The Roman Church does not share this point of view on the arrangement of New Testament because of its on a fundamental level diverse perspective on the idea of power. The Roman Church doesn’t hold sacred text as sole total position. Instead, in the Roman view, holy text and Church Tradition are similarly legitimate.
As indicated by the Church’s Dogmatic Constitution on Divine Revelation, Dei, both sacrosanct convention and Sacred Scripture are to be acknowledged and worshiped with a similar feeling of faithfulness and reverence. Despite this proper proclamation of the co-ultimacy of sacred text and Tradition, Dei proceeds to express that the Church’s full standard of the consecrated books known through the custom.
I imply that Church Tradition has useful authority over sacred text since it is just through the definitive Tradition of the Church that the group can be known. In the Roman view, the Church assumes a determinative job in the arrangement of the ordinance. In this way, the standard has a subsidiary position since it would not be known separated from the legitimate statements of the congregation.
Generally, the Roman perspective on power was just made explicit in the wake of the Reformation, first at the Council of Trent in the mid-1500s. The first run through the Roman Church made a hesitantly legitimate revelation about the ordinance piece—and later at both Vatican I and Vatican II, where Dei was endorsed.
It isn’t hard to perceive any reason why taking into account that the Roman view runs straightforwardly counter to the Reformation standard of sola scriptura. In any case, past that, it clashes with the declaration of sacred writing itself and the statement of early Church.
In practically hoisting the Church Tradition’s authority over the authority of the holy text, the Roman Church modifies the progression set out in entries, for example, Ephesians 2:20. So, both of these regulations perceived in early Church, although not generally tended to in similar terms or with a comparable lucidity.

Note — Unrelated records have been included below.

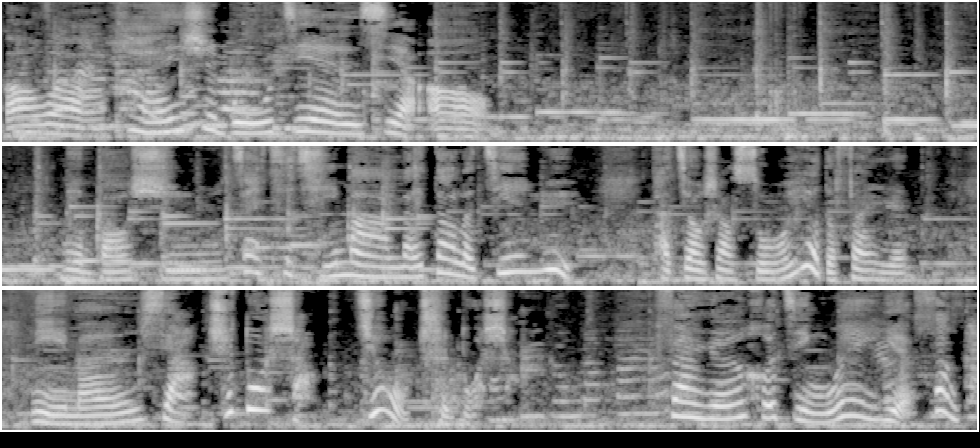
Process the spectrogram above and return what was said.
包啊，还是不见小。面包师再次骑马来到了监狱，他叫上所有的犯人：“你们想吃多少就吃多少。”犯人和警卫也放开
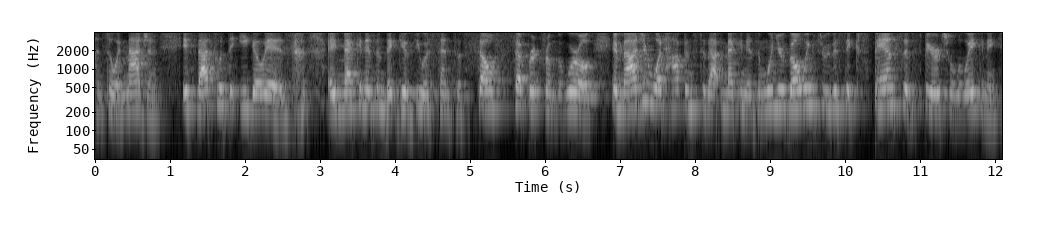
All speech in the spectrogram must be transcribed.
And so imagine if that's what the ego is, a mechanism that gives you a sense of self separate from the world. Imagine what happens to that mechanism when you're going through this expansive spiritual awakening.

From the conversation up until now, we can consider that to the thought of sacred writing as the sole extreme position didn’t start with Reformation. Admittedly, it appears to be increasingly proper to find the To be perspective on power as an oddity and a deviation from the congregation’s prior voice.
Simultaneously, the thoughts of sola scriptura and the self-confirmation model may have accomplished more prominent clearness. In general, bring clarity where it was some time ago missing, as it did with the Trinitarian and Christological discussions. They can follow the early Church’s compositions, where we see the congregation fathers perceive the authority of the sacred text is of a completely unexpected sort in comparison to their own.
John Calvin shows the rule behind self-verification stable when he composes that sacred text displays completely as away from its fact as white and dark things do of their shading. Just as their attributes must characterize whiteness, pleasantness, or sharpness, the standard must be set up by the qualities that sacred writing itself shows.
While the self-verification contention is roundabout in this sense, it is not fraudulently. As the instances of whiteness and obscurity, pleasantness and harshness show, we are acquainted with this sort of circularity and acknowledge it without trouble. We should do a similar when pondering sacred writing and the development of the ordinance.
It is merely the core of the verification model, which I will investigate further as this arrangement proceeds. In the following piece, I will look at the covenantal idea of sacred text alongside the messenger’s job in the organization of the New Testament ordinance as we move towards an increasingly complete image of how the New Testament standard formed.